**TRY IT**
Copy out every line in the entries below that includes "type".

(Beginning of INPUT DATA)

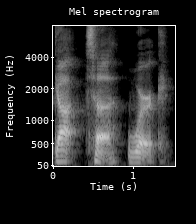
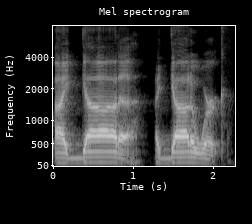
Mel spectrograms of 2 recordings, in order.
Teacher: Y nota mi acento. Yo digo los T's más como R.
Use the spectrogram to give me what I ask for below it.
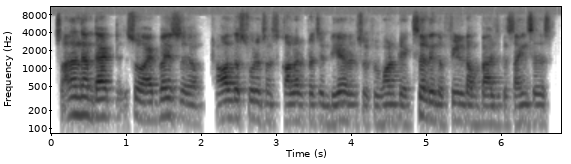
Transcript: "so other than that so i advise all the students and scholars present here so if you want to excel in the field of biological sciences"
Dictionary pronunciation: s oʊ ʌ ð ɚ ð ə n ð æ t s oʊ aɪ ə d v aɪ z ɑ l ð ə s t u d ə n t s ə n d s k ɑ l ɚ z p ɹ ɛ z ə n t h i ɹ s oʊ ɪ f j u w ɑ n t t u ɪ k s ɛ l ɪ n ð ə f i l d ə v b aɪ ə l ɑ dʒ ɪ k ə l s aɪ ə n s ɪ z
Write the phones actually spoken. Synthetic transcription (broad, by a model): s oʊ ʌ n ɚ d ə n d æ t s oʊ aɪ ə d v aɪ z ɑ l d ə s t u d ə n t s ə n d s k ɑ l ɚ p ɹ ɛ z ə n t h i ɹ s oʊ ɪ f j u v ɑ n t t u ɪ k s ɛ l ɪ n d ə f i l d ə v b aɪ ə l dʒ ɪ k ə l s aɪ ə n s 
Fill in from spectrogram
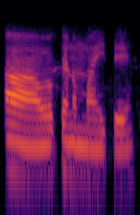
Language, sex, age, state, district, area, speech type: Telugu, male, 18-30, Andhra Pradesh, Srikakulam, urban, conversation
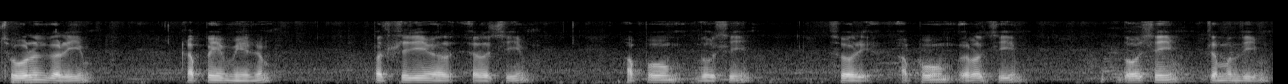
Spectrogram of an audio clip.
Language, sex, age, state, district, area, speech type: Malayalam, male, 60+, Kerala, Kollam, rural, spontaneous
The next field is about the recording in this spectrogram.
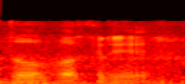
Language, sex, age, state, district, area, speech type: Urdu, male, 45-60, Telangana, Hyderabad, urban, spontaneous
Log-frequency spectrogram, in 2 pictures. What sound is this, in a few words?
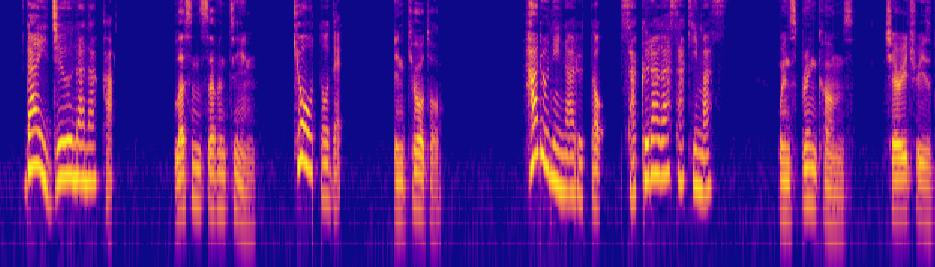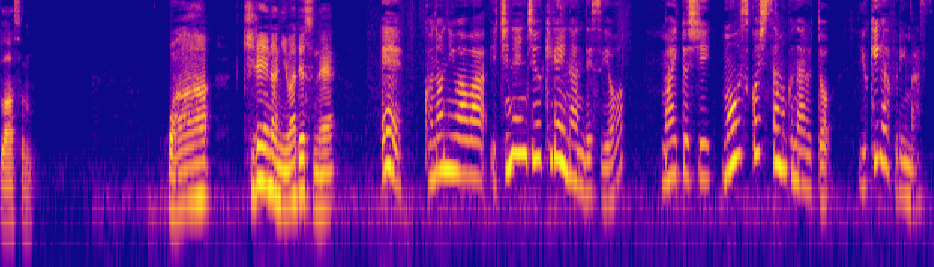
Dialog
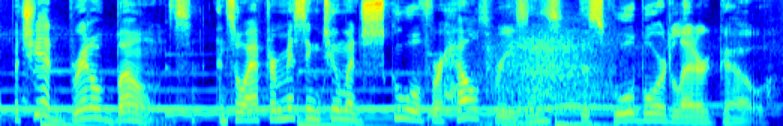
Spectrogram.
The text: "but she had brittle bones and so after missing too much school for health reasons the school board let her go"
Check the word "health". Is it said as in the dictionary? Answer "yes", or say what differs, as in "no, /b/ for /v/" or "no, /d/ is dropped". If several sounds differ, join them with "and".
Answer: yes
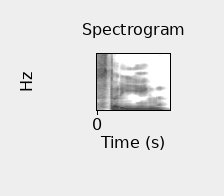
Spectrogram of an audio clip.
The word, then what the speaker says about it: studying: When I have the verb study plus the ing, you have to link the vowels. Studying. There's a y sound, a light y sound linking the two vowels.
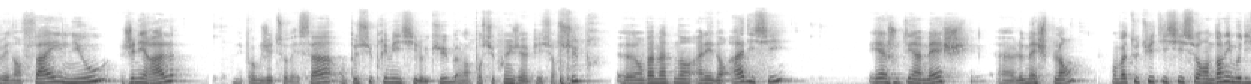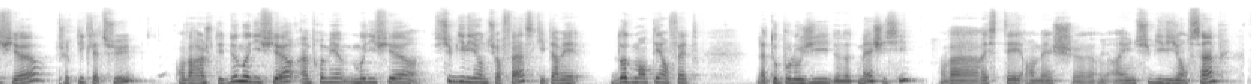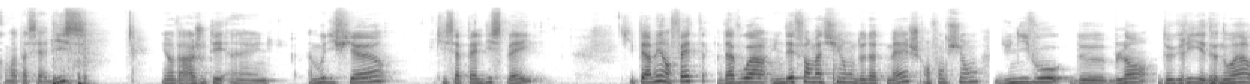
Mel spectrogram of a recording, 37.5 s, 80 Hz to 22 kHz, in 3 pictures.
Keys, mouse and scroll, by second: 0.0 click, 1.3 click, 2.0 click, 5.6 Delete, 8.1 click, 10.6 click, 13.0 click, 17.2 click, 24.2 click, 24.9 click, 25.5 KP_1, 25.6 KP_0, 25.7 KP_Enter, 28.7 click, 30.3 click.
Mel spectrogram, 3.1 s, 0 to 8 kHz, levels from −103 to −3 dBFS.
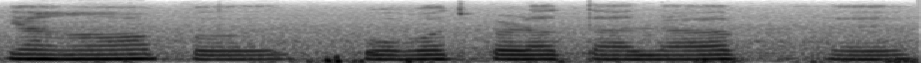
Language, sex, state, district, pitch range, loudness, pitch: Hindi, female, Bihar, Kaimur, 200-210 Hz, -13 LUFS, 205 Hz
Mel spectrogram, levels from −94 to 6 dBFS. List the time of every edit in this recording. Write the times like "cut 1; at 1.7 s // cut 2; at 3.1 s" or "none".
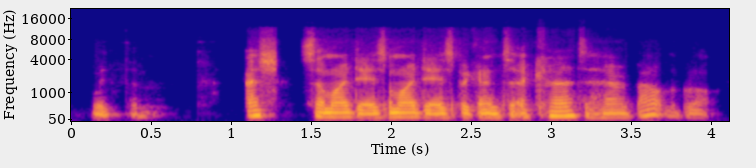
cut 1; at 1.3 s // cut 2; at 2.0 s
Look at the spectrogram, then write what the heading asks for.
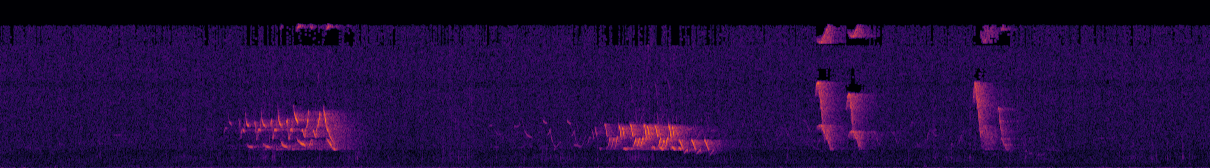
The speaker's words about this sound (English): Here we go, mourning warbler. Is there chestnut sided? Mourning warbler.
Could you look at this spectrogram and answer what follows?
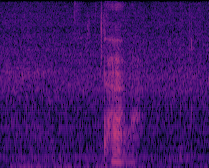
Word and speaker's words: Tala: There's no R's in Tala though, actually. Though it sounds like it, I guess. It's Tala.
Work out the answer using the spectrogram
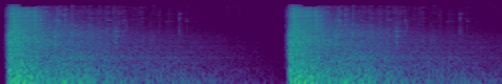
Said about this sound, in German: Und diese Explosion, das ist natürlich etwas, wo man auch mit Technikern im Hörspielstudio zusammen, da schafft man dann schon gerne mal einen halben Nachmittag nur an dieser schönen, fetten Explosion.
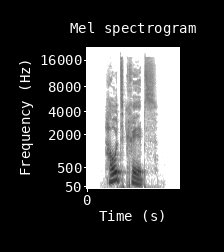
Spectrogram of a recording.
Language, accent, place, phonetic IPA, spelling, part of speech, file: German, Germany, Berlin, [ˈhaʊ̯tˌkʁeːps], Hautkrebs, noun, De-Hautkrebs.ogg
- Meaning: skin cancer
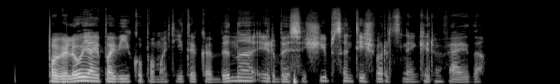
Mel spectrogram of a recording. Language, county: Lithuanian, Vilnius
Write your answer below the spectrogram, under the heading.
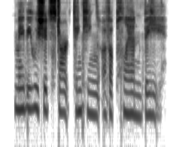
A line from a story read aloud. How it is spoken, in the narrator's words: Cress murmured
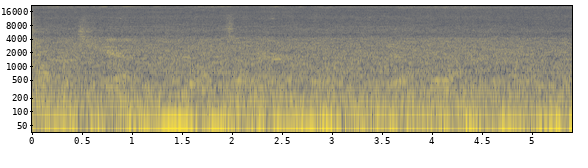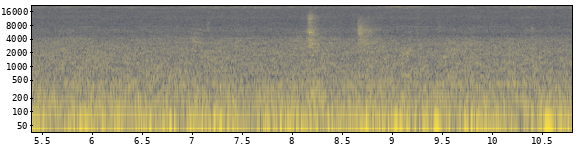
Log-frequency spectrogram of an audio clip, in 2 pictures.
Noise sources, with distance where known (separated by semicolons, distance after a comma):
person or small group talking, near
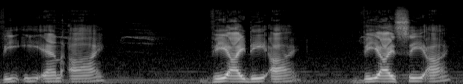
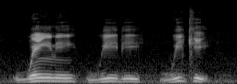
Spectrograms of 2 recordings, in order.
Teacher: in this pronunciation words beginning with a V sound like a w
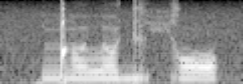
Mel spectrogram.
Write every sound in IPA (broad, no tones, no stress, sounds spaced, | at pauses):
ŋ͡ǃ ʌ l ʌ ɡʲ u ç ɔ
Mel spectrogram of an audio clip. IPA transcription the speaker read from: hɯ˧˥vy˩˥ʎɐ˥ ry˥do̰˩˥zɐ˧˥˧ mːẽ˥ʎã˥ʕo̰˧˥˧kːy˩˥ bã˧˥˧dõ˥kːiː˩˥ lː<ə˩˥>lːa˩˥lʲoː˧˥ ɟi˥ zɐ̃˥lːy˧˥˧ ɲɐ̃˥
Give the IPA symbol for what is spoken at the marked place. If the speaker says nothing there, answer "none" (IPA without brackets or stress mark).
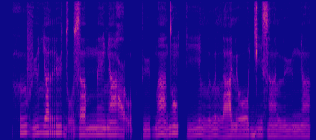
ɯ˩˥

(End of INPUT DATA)

**WRITTEN ANSWER**
Language, sex, age, state, district, area, speech type: Telugu, male, 18-30, Andhra Pradesh, Srikakulam, urban, conversation
Language, sex, age, state, district, area, speech type: Malayalam, male, 60+, Kerala, Kollam, rural, spontaneous
Language, sex, age, state, district, area, speech type: Urdu, male, 45-60, Telangana, Hyderabad, urban, spontaneous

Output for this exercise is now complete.